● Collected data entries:
BEGIN

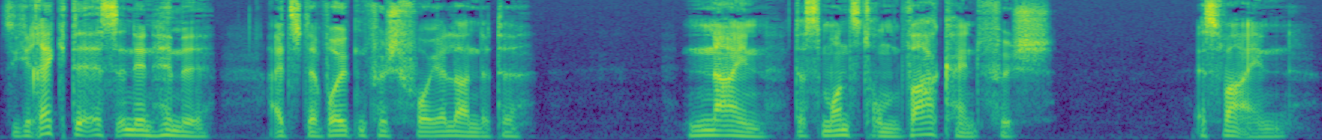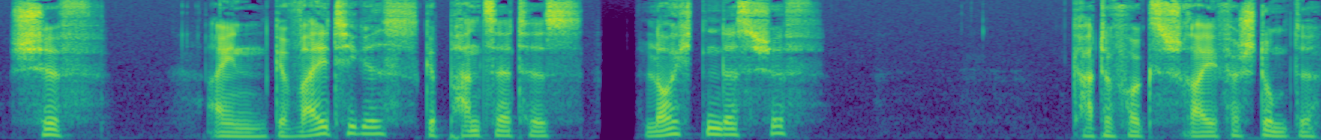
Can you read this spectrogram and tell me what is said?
Sie reckte es in den Himmel, als der Wolkenfisch vor ihr landete. Nein, das Monstrum war kein Fisch. Es war ein Schiff, ein gewaltiges, gepanzertes, leuchtendes Schiff. Kattefolks Schrei verstummte.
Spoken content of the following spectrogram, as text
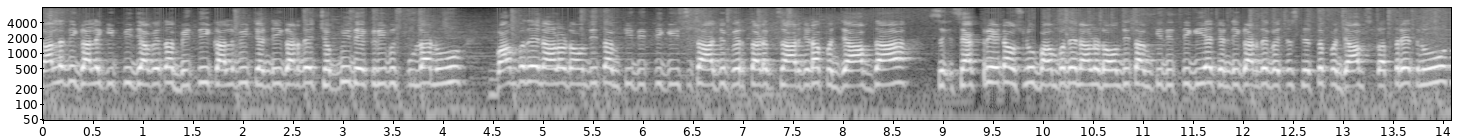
ਕੱਲ ਦੀ ਗੱਲ ਕੀਤੀ ਜਾਵੇ ਤਾਂ ਬੀਤੀ ਕੱਲ ਵੀ ਚੰਡੀਗੜ੍ਹ ਦੇ 26 ਦੇ ਕਰੀਬ ਸਕੂਲਾਂ ਨੂੰ ਬੰਬ ਦੇ ਨਾਲ ਉਡਾਉਣ ਦੀ ਧਮਕੀ ਦਿੱਤੀ ਗਈ ਸੀ। ਤਾਂ ਅੱਜ ਫਿਰ ਤੜਕਸਾਰ ਜਿਹੜਾ ਪੰਜਾਬ ਦਾ ਸੈਕਟਰੀਏਟ ਹਾਊਸ ਨੂੰ ਬੰਬ ਦੇ ਨਾਲ ਉਡਾਉਣ ਦੀ ਧਮਕੀ ਦਿੱਤੀ ਗਈ ਹੈ। ਚੰਡੀਗੜ੍ਹ ਦੇ ਵਿੱਚ ਸਥਿਤ ਪੰਜਾਬ ਸਕੱਤਰੇਤ ਨੂੰ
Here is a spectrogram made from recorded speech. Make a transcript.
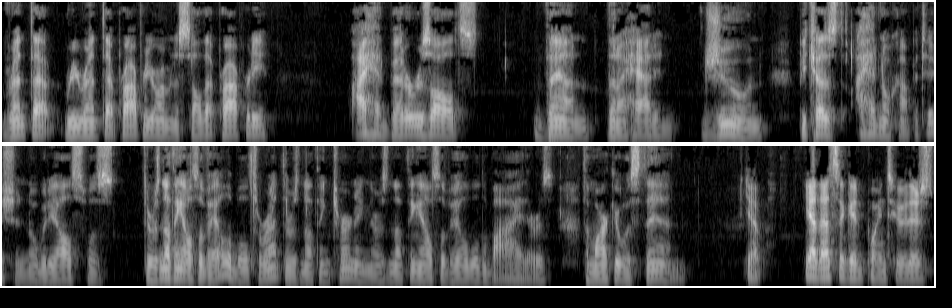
rent that re-rent that property or I'm going to sell that property, I had better results then than I had in June because I had no competition. Nobody else was there was nothing else available to rent. There was nothing turning. There was nothing else available to buy. There was the market was thin. Yep. Yeah, that's a good point too. There's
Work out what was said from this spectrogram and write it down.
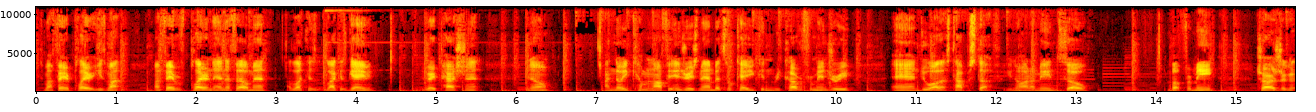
He's my favorite player. He's my my favorite player in the NFL, man. I like his like his game. He's very passionate. You know, I know you're coming off of injuries, man, but it's okay. You can recover from injury and do all that type of stuff. You know what I mean? So, but for me, Chargers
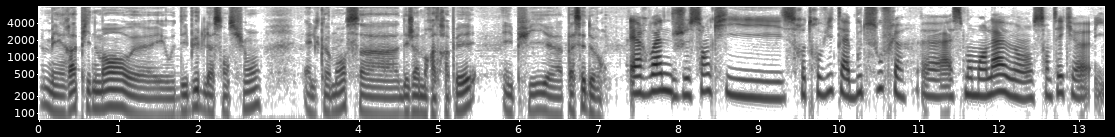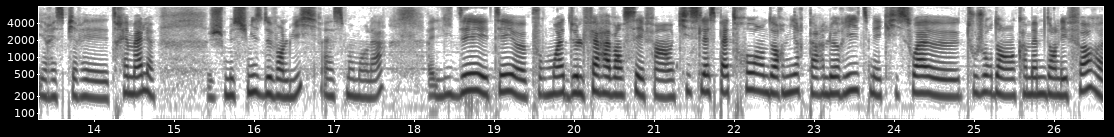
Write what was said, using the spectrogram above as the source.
mais rapidement euh, et au début de l'ascension, elle commence à déjà me rattraper et puis à passer devant. Erwan, je sens qu'il se retrouve vite à bout de souffle. Euh, à ce moment-là, euh, on sentait qu'il respirait très mal. Je me suis mise devant lui à ce moment-là. L'idée était euh, pour moi de le faire avancer, enfin, qu'il se laisse pas trop endormir par le rythme et qu'il soit euh, toujours dans, quand même dans l'effort.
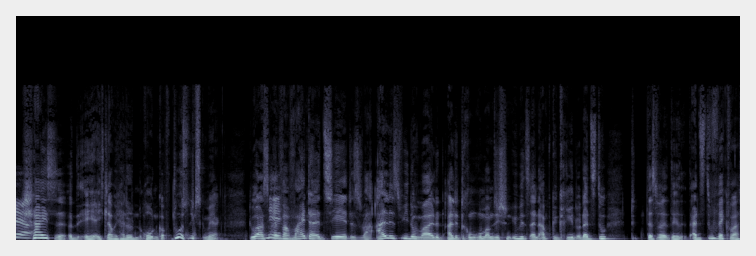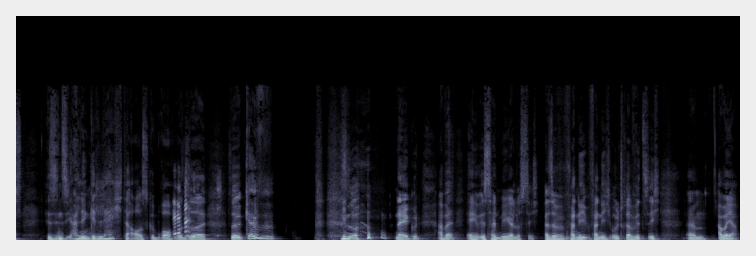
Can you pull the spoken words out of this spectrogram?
ja. scheiße. Und ich glaube, ich hatte einen roten Kopf. Du hast nichts gemerkt. Du hast nee. einfach weiter erzählt, es war alles wie normal und alle drumherum haben sich schon übelst einen abgekriegt. Und als du, das war, als du weg warst, sind sie alle in Gelächter ausgebrochen und so, so, Kevin, so, naja, gut. Aber ey, ist halt mega lustig. Also fand ich, fand ich ultra witzig. Ähm, aber ja,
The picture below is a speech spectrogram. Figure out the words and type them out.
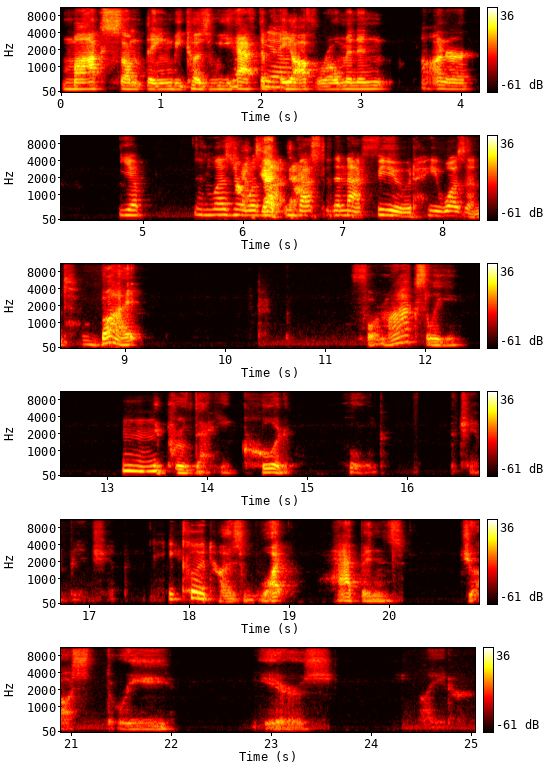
mock something because we have to pay off Roman and Hunter. Yep. And Lesnar I was not that. invested in that feud. He wasn't. But for Moxley, Mhm. it proved that he could hold the championship. He could. Because what happens just three years later.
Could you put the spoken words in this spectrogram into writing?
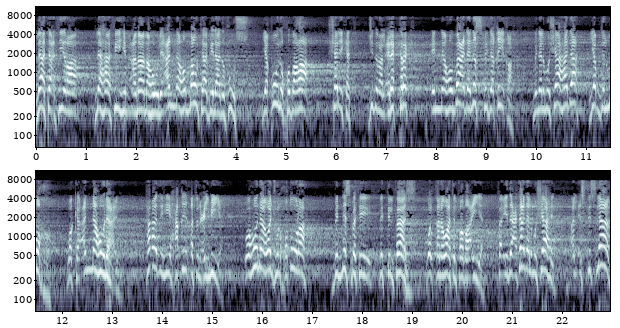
لا تأثير لها فيهم أمامه لأنهم موتى بلا نفوس. يقول خبراء شركة جنرال إلكتريك إنه بعد نصف دقيقة من المشاهدة يبدو المخ وكأنه نائم. هذه حقيقة علمية. وهنا وجه الخطورة بالنسبة للتلفاز والقنوات الفضائية. فإذا اعتاد المشاهد الاستسلام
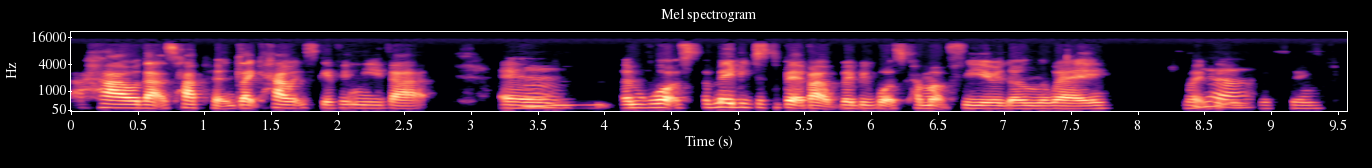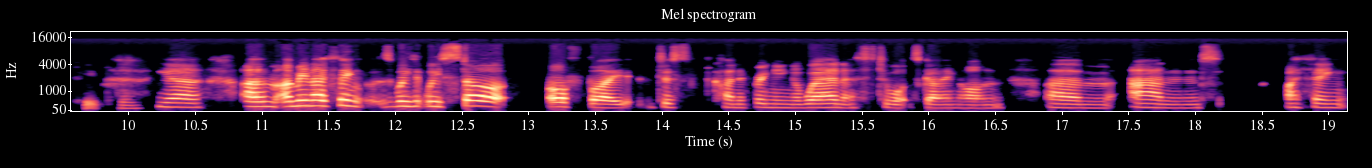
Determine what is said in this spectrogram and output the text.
how that's happened, like how it's given you that um, mm. and what's maybe just a bit about maybe what's come up for you along the way might yeah. be interesting for people yeah um, i mean i think we, we start off by just kind of bringing awareness to what's going on um, and i think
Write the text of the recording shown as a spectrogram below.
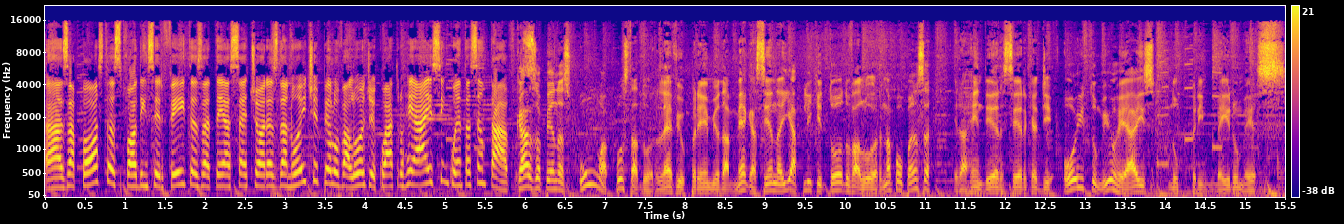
As apostas podem ser feitas até às 7 horas da noite pelo valor de R$ 4,50. Caso apenas um apostador leve o prêmio da Mega Sena e aplique todo o valor na poupança, irá render cerca de 8 mil reais no primeiro mês.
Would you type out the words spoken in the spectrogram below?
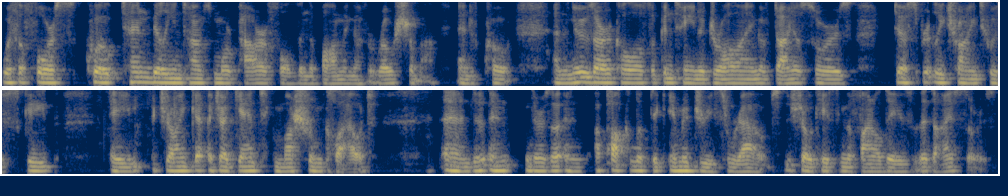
with a force, quote, 10 billion times more powerful than the bombing of Hiroshima, end of quote. And the news article also contained a drawing of dinosaurs desperately trying to escape a, giant, a gigantic mushroom cloud. And, and there's a, an apocalyptic imagery throughout, showcasing the final days of the dinosaurs.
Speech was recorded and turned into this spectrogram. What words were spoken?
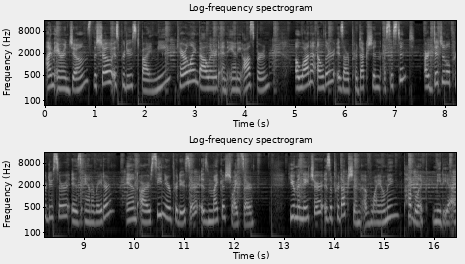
I'm Erin Jones. The show is produced by me, Caroline Ballard, and Annie Osborne. Alana Elder is our production assistant. Our digital producer is Anna Rader, and our senior producer is Micah Schweitzer. Human Nature is a production of Wyoming Public Media.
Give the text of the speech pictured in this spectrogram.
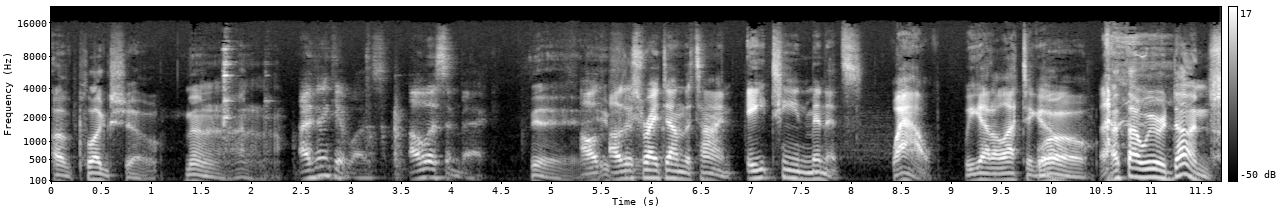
of plug show. No, no, no. I don't know. I think it was. I'll listen back. Yeah, yeah, yeah. I'll, I'll just write down the time. 18 minutes. Wow. We got a lot to go. Whoa! I thought we were done.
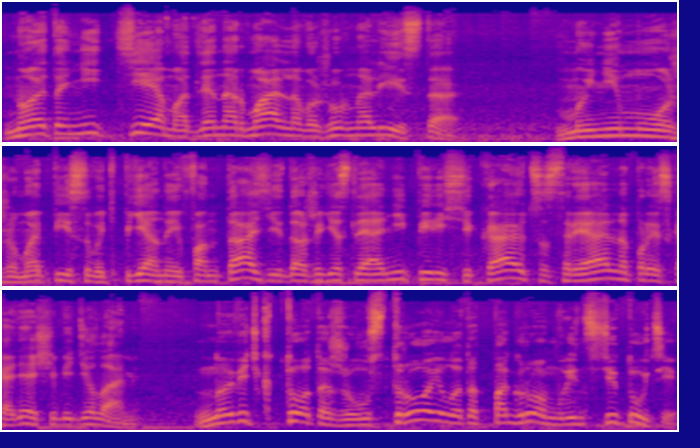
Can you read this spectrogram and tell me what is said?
Но это не тема для нормального журналиста. Мы не можем описывать пьяные фантазии, даже если они пересекаются с реально происходящими делами. Но ведь кто-то же устроил этот погром в институте.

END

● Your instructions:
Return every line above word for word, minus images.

● Result:
Can you read this spectrogram and tell me what is said?
Sie reckte es in den Himmel, als der Wolkenfisch vor ihr landete. Nein, das Monstrum war kein Fisch. Es war ein Schiff, ein gewaltiges, gepanzertes, leuchtendes Schiff. Kattefolks Schrei verstummte.
Spoken content of the following spectrogram, as text
ਕੱਲ ਦੀ ਗੱਲ ਕੀਤੀ ਜਾਵੇ ਤਾਂ ਬੀਤੀ ਕੱਲ ਵੀ ਚੰਡੀਗੜ੍ਹ ਦੇ 26 ਦੇ ਕਰੀਬ ਸਕੂਲਾਂ ਨੂੰ ਬੰਬ ਦੇ ਨਾਲ ਉਡਾਉਣ ਦੀ ਧਮਕੀ ਦਿੱਤੀ ਗਈ ਸੀ। ਤਾਂ ਅੱਜ ਫਿਰ ਤੜਕਸਾਰ ਜਿਹੜਾ ਪੰਜਾਬ ਦਾ ਸੈਕਟਰੀਏਟ ਹਾਊਸ ਨੂੰ ਬੰਬ ਦੇ ਨਾਲ ਉਡਾਉਣ ਦੀ ਧਮਕੀ ਦਿੱਤੀ ਗਈ ਹੈ। ਚੰਡੀਗੜ੍ਹ ਦੇ ਵਿੱਚ ਸਥਿਤ ਪੰਜਾਬ ਸਕੱਤਰੇਤ ਨੂੰ
Here is a spectrogram made from recorded speech. Make a transcript.
rent that re-rent that property or I'm going to sell that property, I had better results then than I had in June because I had no competition. Nobody else was there was nothing else available to rent. There was nothing turning. There was nothing else available to buy. There was the market was thin. Yep. Yeah, that's a good point too. There's
Work out what was said from this spectrogram and write it down.
He's my favorite player. He's my my favorite player in the NFL, man. I like his like his game. He's very passionate. You know, I know you're coming off of injuries, man, but it's okay. You can recover from injury and do all that type of stuff. You know what I mean? So, but for me, Chargers
Write what was said, using the spectrogram above as the source.
mais rapidement euh, et au début de l'ascension, elle commence à déjà me rattraper et puis à passer devant. Erwan, je sens qu'il se retrouve vite à bout de souffle. Euh, à ce moment-là, euh, on sentait qu'il respirait très mal. Je me suis mise devant lui à ce moment-là. L'idée était euh, pour moi de le faire avancer, enfin, qu'il se laisse pas trop endormir par le rythme et qu'il soit euh, toujours dans, quand même dans l'effort.
Can you pull the spoken words out of this spectrogram?
ja. scheiße. Und ich glaube, ich hatte einen roten Kopf. Du hast nichts gemerkt. Du hast nee. einfach weiter erzählt, es war alles wie normal und alle drumherum haben sich schon übelst einen abgekriegt. Und als du, das war, als du weg warst, sind sie alle in Gelächter ausgebrochen und so, so, Kevin, so, naja, gut. Aber ey, ist halt mega lustig. Also fand ich, fand ich ultra witzig. Ähm, aber ja,
The picture below is a speech spectrogram. Figure out the words and type them out.
mock something because we have to pay off Roman and Hunter. Yep. And Lesnar I was not that. invested in that feud. He wasn't. But for Moxley, Mhm. it proved that he could hold the championship. He could. Because what happens just three years later.
Could you put the spoken words in this spectrogram into writing?
لا تأثير لها فيهم أمامه لأنهم موتى بلا نفوس. يقول خبراء شركة جنرال إلكتريك إنه بعد نصف دقيقة من المشاهدة يبدو المخ وكأنه نائم. هذه حقيقة علمية. وهنا وجه الخطورة بالنسبة للتلفاز والقنوات الفضائية. فإذا اعتاد المشاهد الاستسلام
Determine what is said in this spectrogram and output the text.
how that's happened, like how it's given you that um, mm. and what's maybe just a bit about maybe what's come up for you along the way might yeah. be interesting for people yeah um, i mean i think we, we start off by just kind of bringing awareness to what's going on um, and i think
Write the text of the recording shown as a spectrogram below.
As apostas podem ser feitas até às 7 horas da noite pelo valor de R$ 4,50. Caso apenas um apostador leve o prêmio da Mega Sena e aplique todo o valor na poupança, irá render cerca de 8 mil reais no primeiro mês.
Would you type out the words spoken in the spectrogram below?
with a force, quote, 10 billion times more powerful than the bombing of Hiroshima, end of quote. And the news article also contained a drawing of dinosaurs desperately trying to escape a, giant, a gigantic mushroom cloud. And, and there's a, an apocalyptic imagery throughout, showcasing the final days of the dinosaurs.
Speech was recorded and turned into this spectrogram. What words were spoken?
I'm Erin Jones. The show is produced by me, Caroline Ballard, and Annie Osborne. Alana Elder is our production assistant. Our digital producer is Anna Rader, and our senior producer is Micah Schweitzer. Human Nature is a production of Wyoming Public Media.
Give the text of the speech pictured in this spectrogram.
of plug show. No, no, no. I don't know. I think it was. I'll listen back. Yeah, yeah, yeah. I'll, I'll just write down the time. 18 minutes. Wow. We got a lot to go. Whoa! I thought we were done.
Can you read this spectrogram and tell me what is said?
Но это не тема для нормального журналиста. Мы не можем описывать пьяные фантазии, даже если они пересекаются с реально происходящими делами. Но ведь кто-то же устроил этот погром в институте.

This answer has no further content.